  • HB 2001 - PASSED: Requires cities over 10,000 in population to allow middle housing in areas zoned for single-family housing: duplexes are allowed on all single family lots and in cities over 25,000 other middle housing is to be allowed somewhere in single family areas.  “Middle housing” is defined as duplexes, triplexes, quadplexes, townhomes, and cottages.
  • HB 2225 - PASSED: Limits new homes in forested and wildfire-prone areas, by clarifying where certain houses, which are not related to forestry, are allowed. Without this bill, people and forests would remain in jeopardy, but this small statutory fix will help Oregon’s land use planning system protect people and forests from natural hazards like wildfires.
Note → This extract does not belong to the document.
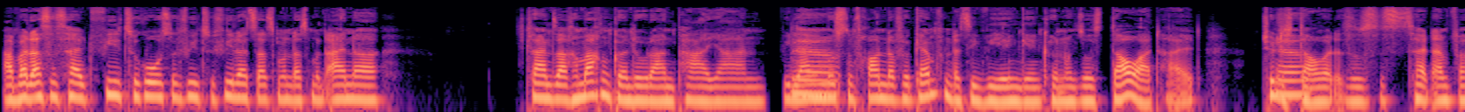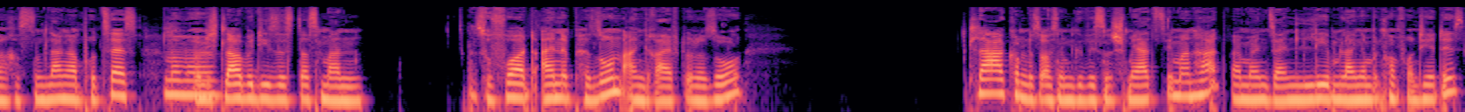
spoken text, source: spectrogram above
Aber das ist halt viel zu groß und viel zu viel, als dass man das mit einer kleinen Sache machen könnte oder ein paar Jahren. Wie lange Ja. mussten Frauen dafür kämpfen, dass sie wählen gehen können und so? Es dauert halt. Natürlich Ja. dauert es. Also es ist halt einfach, es ist ein langer Prozess. Normal. Und ich glaube, dieses, dass man sofort eine Person angreift oder so, klar kommt es aus einem gewissen Schmerz, den man hat, weil man sein Leben lang damit konfrontiert ist,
  • HB 2351 - PASSED: Authorizes the State Marine Board to adopt special regulations to protect shoreline in Willamette River Greenway, including pursuant to Goal 15, the Willamette River Greenway Goal. 
  • HB 2790 - PASSED: Requires mass gatherings of over 3000 people in 72 hours to go through a land use permit process and allows counties to assess fees based on the number of attendees. The number of very large gatherings of people taking place on rural lands, and specifically farmlands and ranchlands, has increased, particularly with multi-day music festivals. These gatherings are land- and resource-intensive, often using more local water, fire and safety resources than many other land uses. 
  • SB 88 - KILLED: Allows counties to authorize construction of accessory dwelling units (ADUs) on lands zoned for rural residential use, pursuant to specified conditions of approval. 1000 Friends was concerned that dwellings in wildfire-prone areas were not adequately addressed in the proposed bill. 
  • SB 334 - KILLED: Would have undermined long-range urban planning, including infrastructure planning already done by cities, by requiring immediate expansion of UGBs into urban reserves, where they exist, for “workforce commercial” development and workforce housing.
  • SB 413 - KILLED: Would have allowed highways/tollways authorized pursuant to this bill to override laws on rural reserves (farmland) to be built. 
  • SB 961 - KILLED: Would have permitted avoiding statewide Goal 18 — the land use planning Goal that protects beaches and dunes — by including more shorelands that could be lined with rip-rap. 
  • HB 2152 - KILLED: This bill had many aspects, but we were most concerned with what appeared to be a sunset of the forest tax deferral program. 
  • HB 2456 - KILLED: Notwithstanding the land use planning goals, this bill would have allowed a county to rezone exclusive farm use lands that are within the “Eastern Oregon Border Economic Development Region” for residential development in certain circumstances.